With Trailblazers, Gabrielle David remedies that. The first anthology of black female innovators published in more than fifteen years, Trailblazers introduces us to more than one hundred and fifty American black women who have been instrumental in creating our contemporary life. We learn about activists and politicians like Fannie Lou Hamer, who in 1964 changed the Democratic National Convention forever by protesting efforts to disenfranchise black voters in her native Mississippi, and Lelia Foley, a black woman who overcame racism and poverty to become the first female African American mayor in the United States in 1973. David also introduces us to entertainers, athletes, and businesswomen—though not always in predictable ways. Beyoncé Knowles-Carter makes an appearance, for example, not for her musical career, but as a businesswoman, reminding us of her multifaceted triumphs.
David brings this volume together with a clarion call for recognition of the transformative work black women have done and continue to do. She reminds us of the debt we owe to these unsung heroes—and the place black women deserve at the table.
The Westside Slugger is the powerful story of civil rights in Las Vegas and Nevada through the eyes and experience of Joe Neal, a history-making state lawmaker in Nevada. Neal rose from humble beginnings in Mound, Louisiana, during the Great Depression to become the first African American to serve in the Nevada State Senate.
Filled with an intense desire for education, he joined the United States Air Force and later graduated from Southern University—studying political science and the law at a time of great upheaval in the racial status quo. As part of a group of courageous men, Neal joined a Department of Justice effort to register the first black voters in Madison Parish.
When Neal moved to southern Nevada in 1963 he found the Silver State to be every bit as discriminatory as his former Louisiana home. As Neal climbed through the political ranks, he used his position in the state senate to speak on behalf of the powerless for more than thirty years. He took on an array of powerful opponents ranging from the Clark County sheriff to the governor of the state, as well as Nevada’s political kingmakers and casino titans. He didn’t always succeed—he lost two runs for governor—but he never stopped fighting. His successes included improved rights for convicted felons and greater services for public education, mental health, and the state’s libraries. He also played an integral role in improving hotel fire safety in the wake of the deadly MGM Grand fire and preserving the pristine waters of Lake Tahoe, which brought him national attention.
Neal lived a life that personified what is right, just, and fair. Pushing through racial and civil rights hurdles and becoming a lifelong advocate for social justice, his dedication and determination are powerful reminders to always fight the good fight and never stop swinging.
Kendra Allen’s first collection of essays—at its core—is a bunch of mad stories about things she never learned to let go of. Unifying personal narrative and cultural commentary, this collection grapples with the lessons that have been stored between parent and daughter.
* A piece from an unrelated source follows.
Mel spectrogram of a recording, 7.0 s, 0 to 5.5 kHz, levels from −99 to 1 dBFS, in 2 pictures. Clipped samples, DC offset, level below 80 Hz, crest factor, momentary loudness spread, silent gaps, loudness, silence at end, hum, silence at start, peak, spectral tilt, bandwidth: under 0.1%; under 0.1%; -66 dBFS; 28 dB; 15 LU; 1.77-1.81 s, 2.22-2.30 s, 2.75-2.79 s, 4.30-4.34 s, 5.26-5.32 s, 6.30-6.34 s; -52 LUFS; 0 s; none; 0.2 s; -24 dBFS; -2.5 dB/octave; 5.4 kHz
These parental relationships expose the conditioning that subconsciously informed her ideas on social issues such as colorism, feminism, war-induced PTSD, homophobia, marriage, and “the n-word,” among other things.
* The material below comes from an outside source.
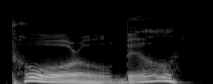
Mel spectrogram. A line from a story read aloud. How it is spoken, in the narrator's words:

These dynamics strive for some semblance of accountability, and the essays within this collection are used as displays of deep unlearning and restoring—balancing trauma and humor, poetics and reality, forgiveness and resentment.
When You Learn the Alphabet allots space for large moments of tenderness and empathy for all black bodies—but especially all black woman bodies—space for the underrepresented humanity and uncared for pain of black girls, and space to have the opportunity to be listened to in order to evolve past it.